On Tuesday, GOP chairman Michael Steele gave a much-watched speech in which he declared that the Republican Party was undergoing a "renaissance" and that there was no need for his party to apologize any more for its past mistakes. Such statements showed he was in denial. And he also demonstrated his buffoonery by proclaiming, "Change comes in a tea bag!" This was a reference to those over-hyped (by Fox News) anti-Obama protests held on Tax Day by anti-tax conservatives. By the way, Steele's request to speak at one of these so-called tea parties was turned down by its organizers. But Steele's fantasies appeared to have gone over well with his audience. After all, Steele was speaking to a group of GOP state leaders who were considering a resolution calling on the Democratic Party to rename itself the "Democratic Socialist Party."
Steele's speech has been roundly panned by political journalists. Which shows how bad it was. Nothing would be better for political reporters than a good strong fight between Rs and Ds. A good representation of the consensus thumb's down came from MSNBC's "First Thoughts" newsletter, which summed up Steele's big day:

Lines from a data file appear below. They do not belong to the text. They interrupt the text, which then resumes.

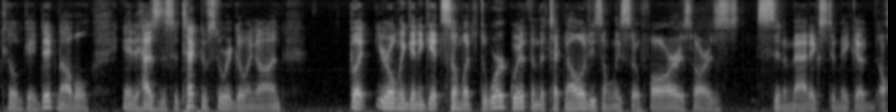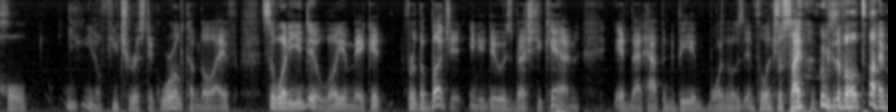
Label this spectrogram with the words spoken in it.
Philip K. dick novel and it has this detective story going on but you're only going to get so much to work with and the technology's only so far as far as cinematics to make a, a whole you know futuristic world come to life so what do you do well you make it for the budget and you do as best you can and that happened to be one of the most influential sci-fi movies of all time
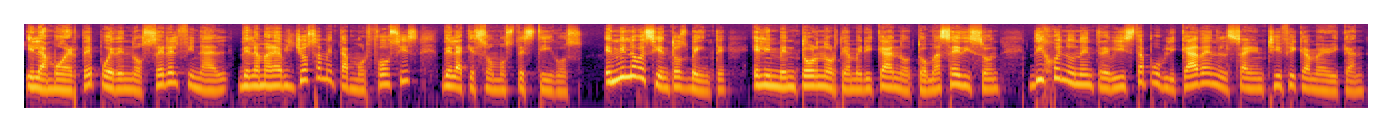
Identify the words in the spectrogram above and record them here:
y la muerte puede no ser el final de la maravillosa metamorfosis de la que somos testigos. En 1920, el inventor norteamericano Thomas Edison dijo en una entrevista publicada en el Scientific American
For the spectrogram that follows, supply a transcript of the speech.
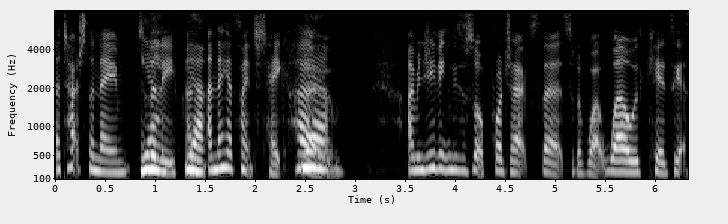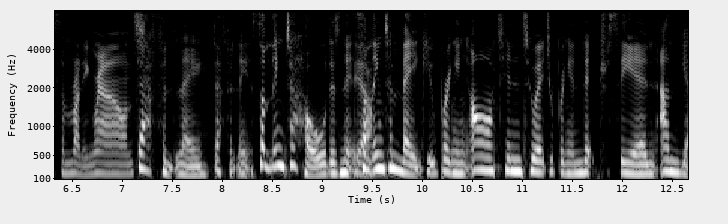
attach the name to Yeah, the leaf, and, yeah. and they had something to take Yeah. home. I mean, do you think these are sort of projects that sort of work well with kids, gets them running around? Definitely, definitely. It's something to hold, isn't it? Yeah. something to make. You're bringing art into it, you're bringing literacy in, and yeah,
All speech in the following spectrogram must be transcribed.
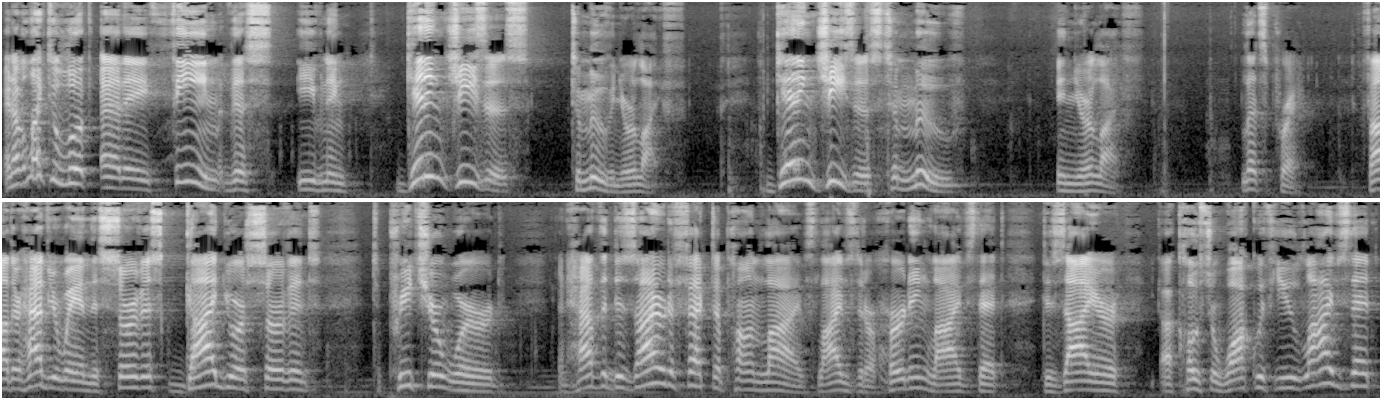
And I would like to look at a theme this evening getting Jesus to move in your life. Getting Jesus to move in your life. Let's pray. Father, have your way in this service. Guide your servant to preach your word and have the desired effect upon lives lives that are hurting, lives that desire a closer walk with you, lives that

Steele’s Combative Speech: Talk to those close to the RNC chair, and they'll tell you the most important takeaway from his speech to GOP state chairs yesterday was the following: The party plans to more directly confront Obama. As inviting a target as other Democrats may be (see Pelosi), Steele made the case the party won't make progress without starting to inflict political damage on the actual leader of the Democratic -- er, “Democrat-Socialist” -- Party: Barack Obama. “We aren’t going to be silent,” he said. “We are going to speak up, and we are going to show that we have the courage of our convictions.” But for those looking for something substantial, issue-wise, Steele's speech was lacking. It had one too many clichés, and didn't seem to get into exactly what the Republican Party stands for. But remember who Steele’s audience was yesterday: members of the RNC. And the chairman is still trying to win over the trust of these folks. So he needed to throw them some red meat and didn't need to get into the weeds. Steele's goal yesterday was assert himself as leader of the party, and he probably took a step forward with these party insiders. Still, it raises an interesting question for all Republican leaders: Just what does the party stand for? It seemed to be a struggle for Steele yesterday.

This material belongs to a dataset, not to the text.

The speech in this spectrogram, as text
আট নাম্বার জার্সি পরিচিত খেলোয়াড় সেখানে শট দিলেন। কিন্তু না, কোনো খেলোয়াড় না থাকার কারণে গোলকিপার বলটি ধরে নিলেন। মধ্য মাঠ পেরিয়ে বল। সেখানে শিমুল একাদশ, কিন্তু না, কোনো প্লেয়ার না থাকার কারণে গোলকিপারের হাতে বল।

Move Along, Folks, Nothing To See Here: Also in his speech yesterday, Steele boldly declared that the Republican Party has turned the corner. “The time for trying to fix or focus on the past has ended…The introspection is now over. The corner has been turned.” But when Steele and other Republicans cite spending and the ways of Washington as the only reasons why they find themselves out of power and at all-time lows in polls, we're not so sure they've learned the lessons from 2006 and 2008 -- which also included Iraq, Hurricane Katrina, the U.S. attorneys scandal, Harriet Miers, and Terri Schiavo. What do those things have in common? Ideology and favoritism trumped competence and governance; confrontation was more important than compromise. And Republican leaders often stood by and didn’t raise objections. To win elections, you have to win the middle, and right now the middle is breaking Obama’s way, with Arlen Specter joining the Democrats and Jon Huntsman about to work for the administration. One other thing: As Adam Nagourney recently wrote, tone matters in politics. Are RNC members really going to pass a resolution today calling the Democratic Party the “Democrat-Socialist Party”?

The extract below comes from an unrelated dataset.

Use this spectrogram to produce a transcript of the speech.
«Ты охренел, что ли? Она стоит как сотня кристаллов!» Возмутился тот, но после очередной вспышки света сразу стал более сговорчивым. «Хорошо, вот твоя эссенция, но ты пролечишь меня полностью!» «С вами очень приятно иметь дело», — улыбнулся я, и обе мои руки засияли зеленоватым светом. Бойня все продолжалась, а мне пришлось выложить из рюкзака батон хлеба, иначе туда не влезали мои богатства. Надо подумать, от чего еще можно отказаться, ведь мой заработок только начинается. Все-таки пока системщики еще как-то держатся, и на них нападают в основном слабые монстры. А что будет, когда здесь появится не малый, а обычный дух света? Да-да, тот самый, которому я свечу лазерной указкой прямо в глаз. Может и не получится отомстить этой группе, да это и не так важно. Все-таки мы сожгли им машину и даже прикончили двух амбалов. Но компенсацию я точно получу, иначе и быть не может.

The basic GOP problem is that Republican red meat is not in much demand...beyond RNC meetings. Sure, Steele can bolster his tentative standing in the party by going crazy on Obama and the Ds, but until the party is in the hands of savvy political strategists who know how to win elections, the Democrats can worry more about their own actions than those of the opposition.